Funds have “cried wolf” for over a decade in warning of falling returns, Brake said, only to see continued gains. Nevertheless investors should expect lower returns ahead, she said. Global bonds have gained 382% since 1991, or about 5.4% a year, based on the Bloomberg Barclays Global Aggregate Index.

“We’re repeating the same message that going forward the returns are going to be much harder,” said Brake, whose fund has returned 9.2% a year over the past decade. “You can’t hide in the corner and not invest any more because we have to get our returns and I don’t think it’s the kind of environment where we should be doing that.”

Norway’s $1.3 trillion ($1.75 trillion) sovereign wealth fund has already made the shift, winning approval to adjust its equity-bond mix to 70/30 in 2017. At the end of last year, it held about 73% in equities, and 25% in bonds.

Lim also cautioned about too much government stimulus and its effect on inflation.

“As a long-term investor, we have some concerns about the use of stimulus,” he said. “We tend to like the use of capital and money that goes toward building long-term growth, long-term structural factors, rather than using the money to spend.”

Investors will also have to deal with geopolitical risks, said Lim, whose fund has posted a real return of 2.7% annualized over the past 20 years.

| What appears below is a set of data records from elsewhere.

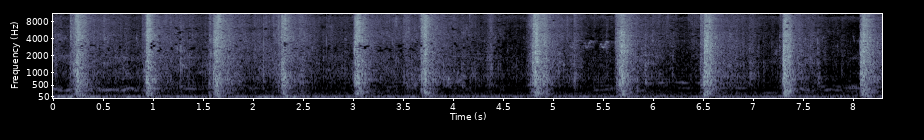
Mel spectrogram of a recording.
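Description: A hand-held blade chopping through weeds and undergrowth in a steady rhythm, about three strokes every two seconds, each a short sharp swish-and-hit.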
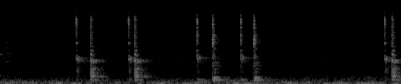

“This is a chronic issue,” said Lim. “It is going to stay with us for a long time and we are likely to have occasional flare-ups, just like any chronic disease. You have to manage it properly.”